By the way, a comment about Superhost status. Yes, this label usually means a higher price, but also a higher chance of a good accommodation. In my opinion it is not worth sticking to superhosts (even though I am one myself :D), there are also gems outside this group. It is not easy to gain superhost status, but to lose it is even easier.
Once you know to who your host is, it’s time to take a look at the place itself.
Check the accommodation description – some hosts write long essays, some others just one or two sentences and the rest is prepared in a standard layout. I rather reject the latter, I care about the personal contribution of the host. Remember, you’re not going to an anonymous hotel, but to a place where someone has left a piece of their soul! Let them show it?
Check if the number of beds is right for you and your party. Beware of the difference between “double beds” and “twin beds” ! Unless you want to sleep with your children on a double bed.
Not all hosts have child beds, and even if they do, they sometimes don’t write about it. If you have any questions, don’t be afraid to ask your hosts directly.
Make sure all bedrooms… have doors! Hosts can count an open mezzanine or loft as a separate bedroom. It is common, especially in Scandinavia (but I’ve experienced it recently in Greece too).
Check the size of your accommodation and compare it to the size of your group. And the size of your own home. I once slept with 3 people in a flat, which, according to the host, could have accommodated up to 12 people. Where and how they would fit – he did not mention it. It was comfortable enough for the 3 of us, but not many more. For example, there were only 4 seats at the table.

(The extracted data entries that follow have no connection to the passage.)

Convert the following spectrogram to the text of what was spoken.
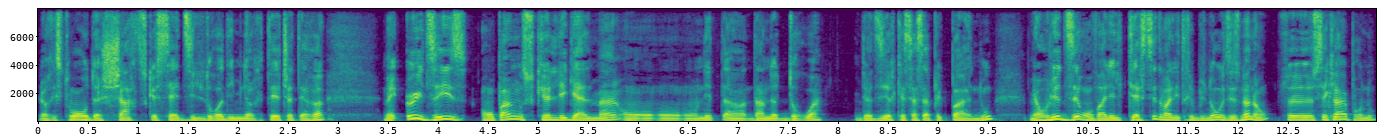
leur histoire de charte, ce que ça dit, le droit des minorités, etc. Mais eux, ils disent, on pense que légalement, on, est dans notre droit de dire que ça s'applique pas à nous. Mais au lieu de dire, on va aller le tester devant les tribunaux, ils disent, non, non, c'est clair pour nous.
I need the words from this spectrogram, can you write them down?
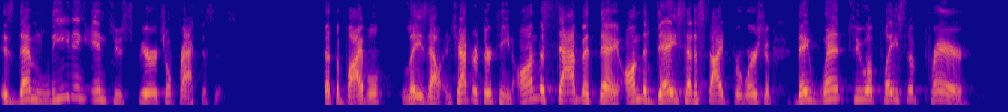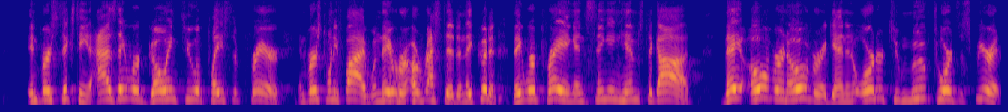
is them leading into spiritual practices that the Bible lays out. In chapter 13, on the Sabbath day, on the day set aside for worship, they went to a place of prayer. In verse 16, as they were going to a place of prayer, in verse 25, when they were arrested and they couldn't, they were praying and singing hymns to God. They over and over again, in order to move towards the Spirit,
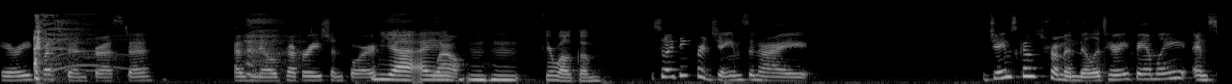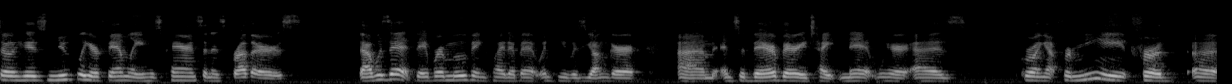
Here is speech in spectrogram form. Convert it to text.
airy question for us to have no preparation for. Yeah, I. Wow. hmm you're welcome. So I think for James and I, James comes from a military family, and so his nuclear family, his parents and his brothers, that was it. They were moving quite a bit when he was younger, um, and so they're very tight knit. Whereas growing up for me, for uh,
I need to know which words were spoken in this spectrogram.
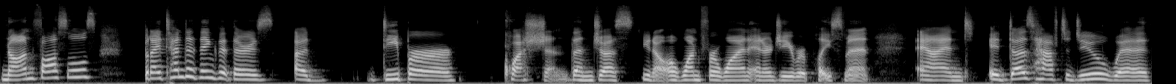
non fossils. But I tend to think that there's a deeper question than just, you know, a one for one energy replacement. And it does have to do with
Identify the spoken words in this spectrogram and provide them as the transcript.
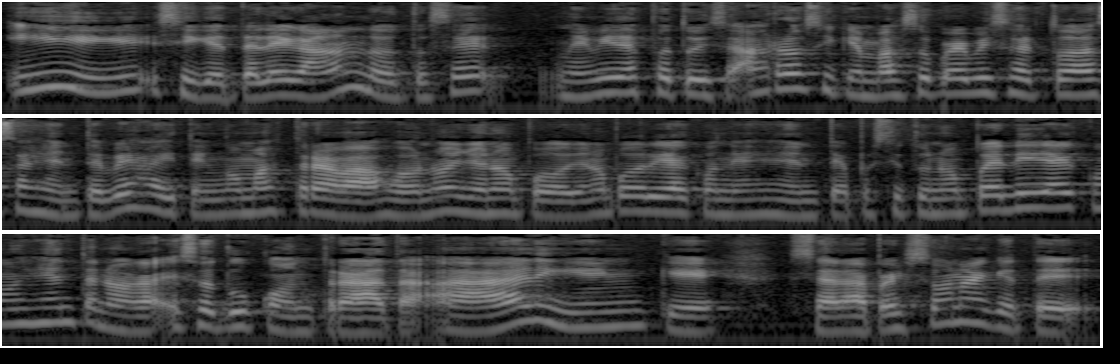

Count the bathrooms. A larger group will need more bathrooms.
And last but not least… also pay attention to the photos and maps.
Is the number and type of rooms on the photos different from the number and type of rooms presented in the offer? The most common sin: missing photos of a bedroom… or a bathroom… Of course there are positive surprises… but it happens the other way round, the missing room can be the worst and the ugliest one. As for extra photos when in doubt.
Airbnb offers hosts paid interior photography sessions. Such photos are uploaded to the site without the host’s participation, and are guaranteed as to quality – but also content. You can safely trust them. Provided, of course, that the hosts have actually used this option (and too often they don’t!)
Take a look at the neighbourhood. Lack of photos is suspicious, as are tightly shut windows pn the photos of the interior. If in doubt – search on Google Maps! Kudos to hosts who are not afraid to reveal the exact location of their place.
Check out what’s going on in the area – Google Maps is (almost) everywhere. Even if you don’t know the exact location of your place, you can try to guess it (a great fun). Maybe there’s a motorway nearby, or a beautiful rusty dirty factory… or the beach is just rocky, and the last pub has just closed.
Well… I think that’s enough for now. If the topic is of interest to you… we will continue! But remember: whatever happens, stay in touch with your host! They ( usually) care too!